Work order => Filter these entries so that only lines with the word "vocoder" remain.

*** Opening of Provided entries ***

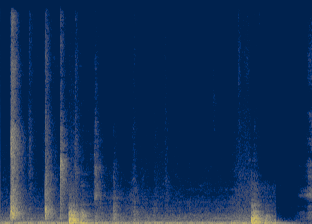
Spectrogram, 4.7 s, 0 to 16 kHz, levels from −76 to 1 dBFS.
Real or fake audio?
real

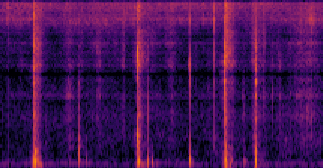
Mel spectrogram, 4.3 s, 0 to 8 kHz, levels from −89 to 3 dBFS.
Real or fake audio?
fake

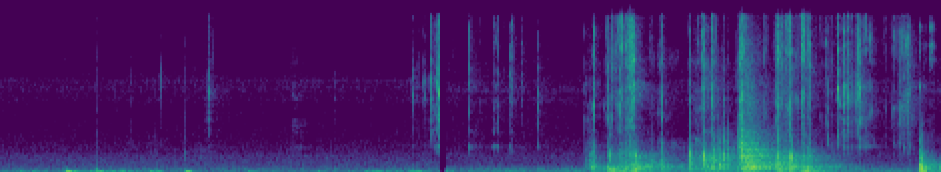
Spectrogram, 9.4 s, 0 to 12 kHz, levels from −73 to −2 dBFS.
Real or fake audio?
fake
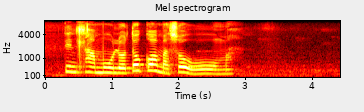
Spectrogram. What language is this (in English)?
Tsonga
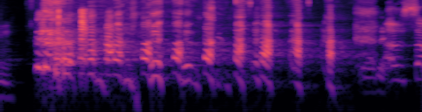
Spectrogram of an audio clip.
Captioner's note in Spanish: Risas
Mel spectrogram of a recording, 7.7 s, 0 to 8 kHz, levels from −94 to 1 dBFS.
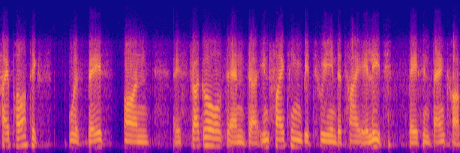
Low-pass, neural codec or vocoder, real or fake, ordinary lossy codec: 7.2 kHz; none; real; Opus, 64 kbps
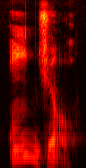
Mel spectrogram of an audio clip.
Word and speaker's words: angel: And then we have, with E-L, angel.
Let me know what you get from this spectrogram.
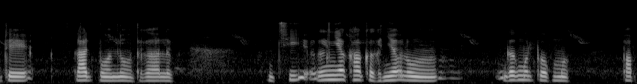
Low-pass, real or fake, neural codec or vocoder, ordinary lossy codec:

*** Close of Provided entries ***

Exercise solution =>
Low-pass, neural codec or vocoder, real or fake, ordinary lossy codec: 7.2 kHz; none; real; Opus, 64 kbps
Low-pass, real or fake, neural codec or vocoder, ordinary lossy codec:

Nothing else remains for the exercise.